As well as producing solo and as Life’s Track with friend Marco, Herva has found a new production output in the form of an open collective with some of his Bosconi acquaintances. “Matteo Tagliavini made it all possible. He’s the mind behind Marmo Music as well. He organised our first jam session when I went to Berlin, and soon after we were joined by Mass Prod, Rufus and Raffaele in studio. According to Matteo, that night we jammed to music that could be described as the decline of western civilisation. We are now working on new music with different teams as Tru West is an open collective. I love this feeling, it’s not about who but just about the music.” When asked what else he has planned for the rest of the year Herva reveals a load of exciting news with some labels we love. “As Herva I have signed some tracks to Planet Mu, and I’ve also made a remix for Nick Höppner which is coming out on Ostgut Ton at the end of this summer.

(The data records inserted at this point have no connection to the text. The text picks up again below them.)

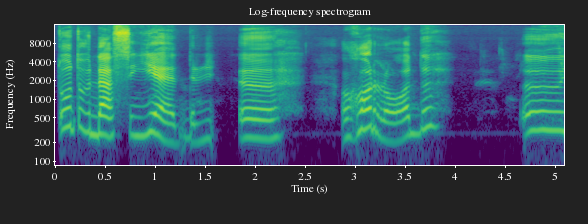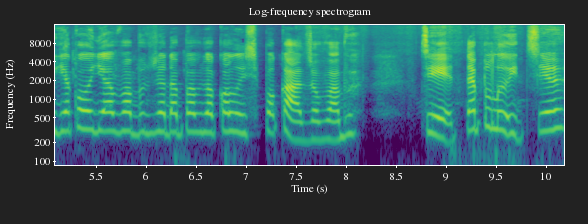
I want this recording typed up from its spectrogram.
тут в нас є е, город, е, якого я вам вже, напевно, колись показував. Ці теплиці,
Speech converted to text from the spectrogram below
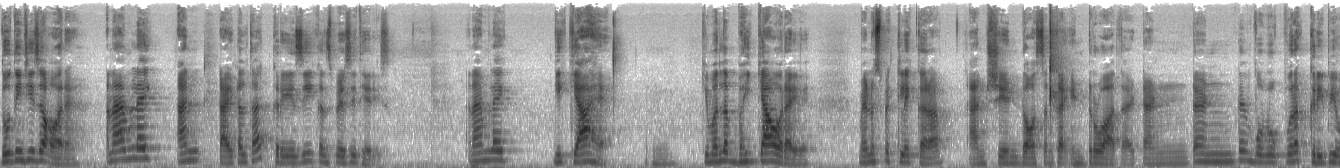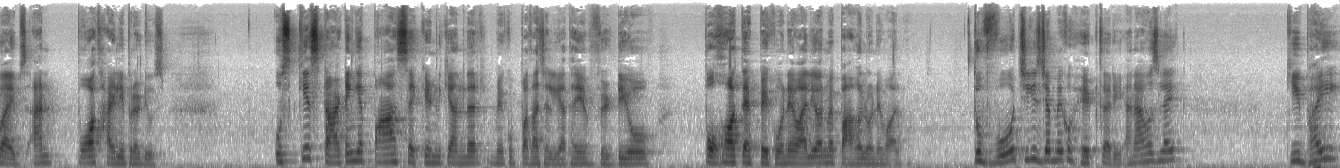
दो तीन चीज़ें और हैं। And I am like and title था crazy conspiracy theories and I am like ये क्या है? हम्म, कि मतलब भाई क्या हो रहा है ये? मैंने उस पर क्लिक करा एंड शेन डॉसन का इंट्रो आता है। टन टन टन वो पूरा क्रीपी वाइब्स एंड बहुत हाईली प्रोड्यूस्ड उसके स्टार्टिंग के पाँच सेकेंड के अंदर मेरे को पता चल गया था ये वीडियो बहुत एपिक होने वाली है और मैं पागल होने वाला हूँ। तो वो चीज़ जब मेरे को हिट करी एंड आई वॉज़ लाइक कि भाई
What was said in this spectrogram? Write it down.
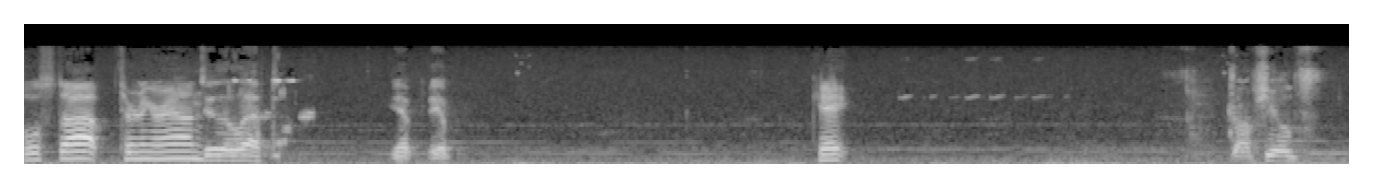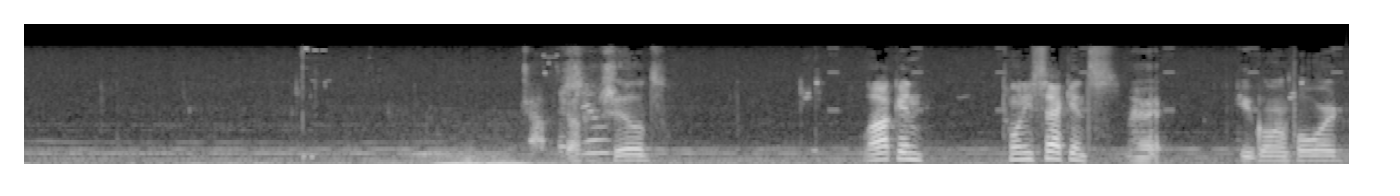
full stop. Turning around. To the left. Yep, yep. Okay. Drop shields. Drop the Drop shield. shields. Locking. 20 seconds. Alright. Keep going forward.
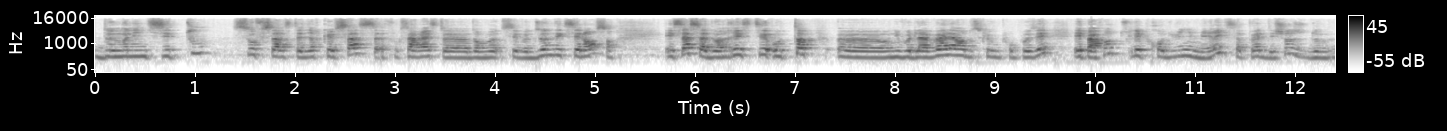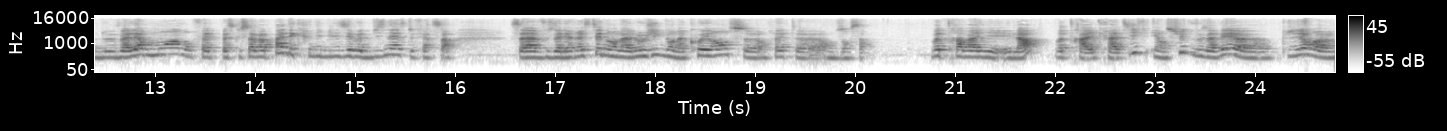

On the Life’s Track side, we’ll be releasing our first album in June on Bosconi and an EP on Opal Tapes (Black Opal) planned for June as well. In terms of Tru West we’ll be giving that a further nudge after the summer with a new EP on Marmo Music. All in all this year will be tough.”
Words by Riccardo Villella, 14 May 2015. 2 comments